Meet the Farmers
Ryan and Sarah McCarthey
Location: Sequim, Washington
Project Lead: Clallam Conservation District
Puget Sound RCPP Project Area: Dungeness Watershed. RCPP funds are designated to help improve water quality in Dungeness Bay, where recreational and commercial shellfish harvesting is shutdown seasonally due to poor water quality.
Project Description: Develop a comprehensive nutrient management plan including the design and installation of an above ground waste storage tank and decommission the existing lagoon. Above ground is the preferred method because of the high ground water level in the area. The new storage system will conform to best management practices and protect nearby water sources.
Meet Ryan and Sarah McCarthey
Dungeness Valley Creamery is one of the most popular stops on the Clallam County Farm Tour and welcomes visitors all year long. The raw milk creamery sits on 38 acres of lush pasture, home to the McCarthey family, their prized Jersey cows, and a charming retail store. The owners, Ryan and Sarah McCarthey, are part of a new generation of farmers supporting the growing movement for local, sustainable food production.

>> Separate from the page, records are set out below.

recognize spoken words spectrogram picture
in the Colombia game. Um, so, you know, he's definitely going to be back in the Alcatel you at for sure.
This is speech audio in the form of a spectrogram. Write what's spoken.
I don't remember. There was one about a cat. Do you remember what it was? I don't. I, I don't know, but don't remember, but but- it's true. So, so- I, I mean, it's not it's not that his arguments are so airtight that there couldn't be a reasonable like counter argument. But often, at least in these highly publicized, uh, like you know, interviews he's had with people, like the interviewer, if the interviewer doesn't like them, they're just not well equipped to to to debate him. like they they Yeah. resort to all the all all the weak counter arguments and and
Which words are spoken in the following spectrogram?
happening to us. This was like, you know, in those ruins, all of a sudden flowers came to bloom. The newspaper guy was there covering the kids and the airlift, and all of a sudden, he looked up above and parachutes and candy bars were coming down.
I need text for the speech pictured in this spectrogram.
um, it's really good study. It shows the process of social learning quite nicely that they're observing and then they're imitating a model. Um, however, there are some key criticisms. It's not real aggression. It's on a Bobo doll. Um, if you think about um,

Sarah grew up on the farm and has a B.S. degree in Animal Sciences from Washington State University. She enjoys managing animal husbandry aspects of the farm and strives to make the animals more comfortable. Ryan has a Bachelor’s of Applied Management degree from Peninsula College and served time in Iraq as an Army Staff Sergeant assessing complex agricultural projects for the reconstruction effort. He joined Sarah on the farm when they married in 2009 and today they have two young children. Together they apply their passion and skills in to sustainable farming practices that ensure healthy animals and a healthy environment.

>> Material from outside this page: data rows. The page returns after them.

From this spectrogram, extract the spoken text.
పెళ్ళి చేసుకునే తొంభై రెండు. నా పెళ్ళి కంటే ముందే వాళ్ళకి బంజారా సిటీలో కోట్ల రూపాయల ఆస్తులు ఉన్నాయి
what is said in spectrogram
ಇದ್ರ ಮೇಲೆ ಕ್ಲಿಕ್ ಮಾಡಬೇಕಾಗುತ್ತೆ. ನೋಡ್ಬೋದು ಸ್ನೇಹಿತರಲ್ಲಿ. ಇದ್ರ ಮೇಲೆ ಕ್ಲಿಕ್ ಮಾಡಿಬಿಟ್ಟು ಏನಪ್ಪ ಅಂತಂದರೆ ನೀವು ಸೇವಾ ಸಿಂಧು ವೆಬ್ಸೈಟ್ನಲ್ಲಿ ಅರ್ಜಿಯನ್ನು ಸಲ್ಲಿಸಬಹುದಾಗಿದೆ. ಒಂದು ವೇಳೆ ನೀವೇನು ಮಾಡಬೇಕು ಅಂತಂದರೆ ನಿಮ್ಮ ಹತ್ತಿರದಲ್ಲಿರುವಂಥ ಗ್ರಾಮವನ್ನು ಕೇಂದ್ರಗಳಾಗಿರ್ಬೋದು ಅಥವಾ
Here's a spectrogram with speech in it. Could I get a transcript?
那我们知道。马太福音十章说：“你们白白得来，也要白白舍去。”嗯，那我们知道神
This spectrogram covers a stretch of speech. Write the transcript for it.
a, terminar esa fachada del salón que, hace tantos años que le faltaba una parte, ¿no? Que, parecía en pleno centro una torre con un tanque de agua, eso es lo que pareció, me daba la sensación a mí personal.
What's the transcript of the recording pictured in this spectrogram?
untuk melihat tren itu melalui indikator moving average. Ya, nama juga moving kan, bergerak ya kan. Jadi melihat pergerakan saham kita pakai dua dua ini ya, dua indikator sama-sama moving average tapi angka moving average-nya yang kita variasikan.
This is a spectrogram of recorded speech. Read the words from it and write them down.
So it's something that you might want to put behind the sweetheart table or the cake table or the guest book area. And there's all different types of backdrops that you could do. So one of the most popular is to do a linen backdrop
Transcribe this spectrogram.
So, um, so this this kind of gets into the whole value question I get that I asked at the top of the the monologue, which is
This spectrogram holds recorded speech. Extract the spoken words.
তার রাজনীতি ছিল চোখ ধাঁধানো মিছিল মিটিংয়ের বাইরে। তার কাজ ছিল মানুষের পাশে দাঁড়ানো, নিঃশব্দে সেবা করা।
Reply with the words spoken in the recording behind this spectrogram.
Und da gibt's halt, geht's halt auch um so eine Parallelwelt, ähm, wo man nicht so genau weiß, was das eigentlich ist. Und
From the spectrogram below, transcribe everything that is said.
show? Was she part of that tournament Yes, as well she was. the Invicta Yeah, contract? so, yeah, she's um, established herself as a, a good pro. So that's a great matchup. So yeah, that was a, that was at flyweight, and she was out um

How Raw Milk Saved the Farm
Sarah finished college in 2003 and returned to her family’s farm ready to secure her place in the dairy business. However, the economics of a small dairy farm were looking increasingly bleak. The family needed to figure out a way to make the farm financially sustainable. After years of people knocking on their door asking for raw milk, they saw potential in serving this niche market. Following extensive research and talking with hundreds of people, they discovered a healthy demand for raw milk from their grass-fed Jersey cows. In 2006, the Dungeness Valley Creamery vision became a reality. Today their raw milk is stocked in over 40 retail stores across the state and delivered to over 20 drop points.
Committed to Environmental Stewardship
As Ryan explains on the Dungeness Valley Creamery website: “Our farmland has been preserved into perpetuity by a 2008 conservation easement held by North Olympic Land Trust. This easement makes us think differently about our land and ensuring its use is available to future generations. Our rapid growth since converting to raw milk in 2006 has allowed opportunities to rebuild the infrastructure of our farm with a focus on efficiency, animal health and comfort, as well as being socially and environmentally responsible.”
Examples of their efforts include a fully automated manure flush system which uses reclaimed wash water to flush the barn every hour. The system separates dairy manure fibers which are sold to local garden enthusiasts, and the remaining liquid is the only source of fertilizer used to maintain the pasture. Surplus liquid manure is sent to a neighboring organic produce farm. Leftover milk and skim from the bottling process is sent to a neighboring pig farm. "Nothing goes to waste.”
RCPP Enables Proactive Measures
Making improvements to the farm’s manure management system can come at a significant cost, so some projects take longer to implement. Ryan explained how funding from RCPP is making it possible to take proactive steps that will prevent environmental issues in the future. For example, replacing the aging storage lagoon with a safer above ground system. “As second generation farmers, we're trying to think about how to prepare the farm so it could be transitioned to another generation and how to be ahead of the curve on water quality issues. So we’d like to do this on our own, but it’s so expensive and such a large project.” He added this about RCPP, “I think it’s important to help small and regional food producers keep up and do things that are beneficial to the environment, especially as rules and laws change over time.”
It’s Important for Consumers Too
Environmental responsibility has become increasingly important to consumers and can impact buying behavior. Some customers are willing to pay more for products that are aligned with their values. Participating in the annual farm tour and selling direct puts the McCartheys in touch with the values of their customers. Ryan said, “Environmental stewardship is something that really resonates with our consumers. We can add that marketing value. We like to be able to convey that message to consumers and that's one of the reasons we're excited about with this [RCPP supported] project.”
Story by: Lorraine Nay
Photography: Courtney Baxter, The Nature Conservancy
This material is based upon work supported by the Natural Resources Conservation Service, U.S. Department of Agriculture, under award number: 68-0546-15-006. Any opinions, findings, conclusions, or recommendations expressed in this publication are those of the author(s) and do not necessarily reflect the views of the U.S. Department of Agriculture.